** EXERCISE OBJECTIVE **
Which lines of the records contain the word "spectrogram"? Copy each one.

** SUPPLIED ENTRIES **
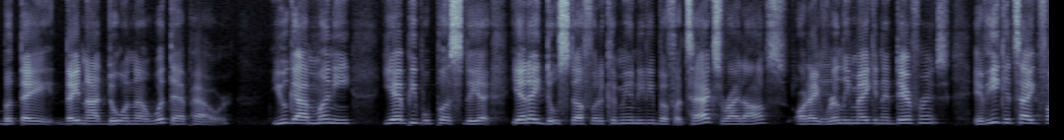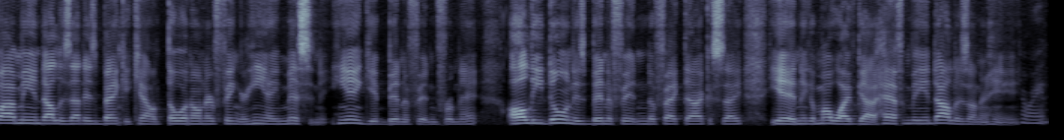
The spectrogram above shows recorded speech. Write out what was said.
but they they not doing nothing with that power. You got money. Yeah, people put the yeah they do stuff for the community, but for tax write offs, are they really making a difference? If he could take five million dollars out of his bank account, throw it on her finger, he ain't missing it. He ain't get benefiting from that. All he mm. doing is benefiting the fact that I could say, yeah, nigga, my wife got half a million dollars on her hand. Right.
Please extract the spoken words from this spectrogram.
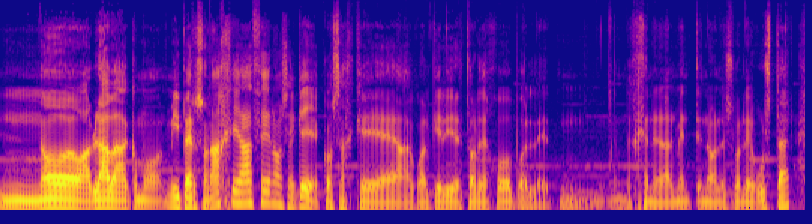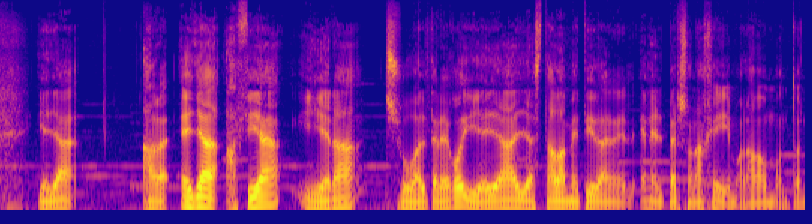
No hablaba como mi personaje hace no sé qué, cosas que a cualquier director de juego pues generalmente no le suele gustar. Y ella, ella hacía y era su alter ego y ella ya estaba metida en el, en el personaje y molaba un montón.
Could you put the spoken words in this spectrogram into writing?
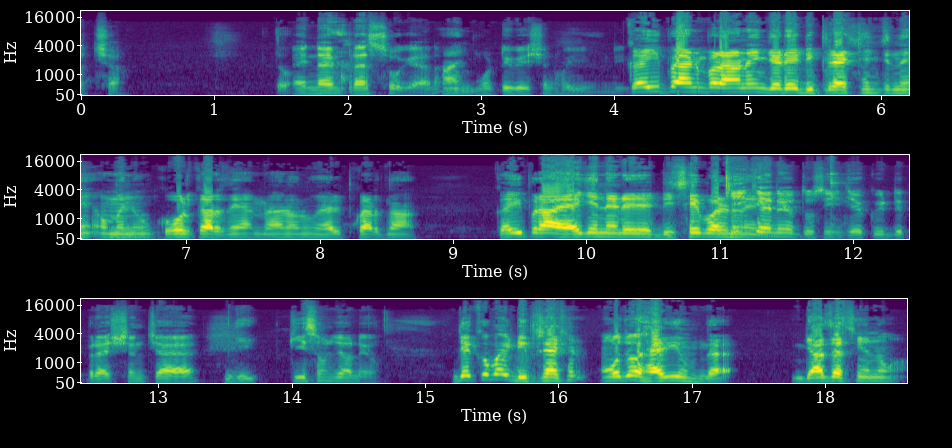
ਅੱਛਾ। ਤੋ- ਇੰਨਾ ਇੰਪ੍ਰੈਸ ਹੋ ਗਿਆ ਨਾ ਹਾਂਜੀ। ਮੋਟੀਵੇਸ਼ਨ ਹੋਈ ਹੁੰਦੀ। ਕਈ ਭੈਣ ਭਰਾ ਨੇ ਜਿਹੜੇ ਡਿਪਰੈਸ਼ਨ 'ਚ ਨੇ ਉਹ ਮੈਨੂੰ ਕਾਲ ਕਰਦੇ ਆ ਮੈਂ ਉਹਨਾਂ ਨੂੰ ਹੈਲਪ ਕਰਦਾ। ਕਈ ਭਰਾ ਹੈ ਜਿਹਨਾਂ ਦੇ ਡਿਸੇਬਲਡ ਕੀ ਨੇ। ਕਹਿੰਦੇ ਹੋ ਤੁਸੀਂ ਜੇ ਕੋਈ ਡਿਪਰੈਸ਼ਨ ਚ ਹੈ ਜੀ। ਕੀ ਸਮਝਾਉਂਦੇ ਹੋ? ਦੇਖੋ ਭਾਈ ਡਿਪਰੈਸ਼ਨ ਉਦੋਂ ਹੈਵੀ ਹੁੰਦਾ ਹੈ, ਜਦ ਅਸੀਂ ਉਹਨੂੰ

** RESULT OF THE EXERCISE **
The spectrogram above shows recorded speech. Write out what was said.
Please extract the spoken words from this spectrogram.
Could you put the spoken words in this spectrogram into writing?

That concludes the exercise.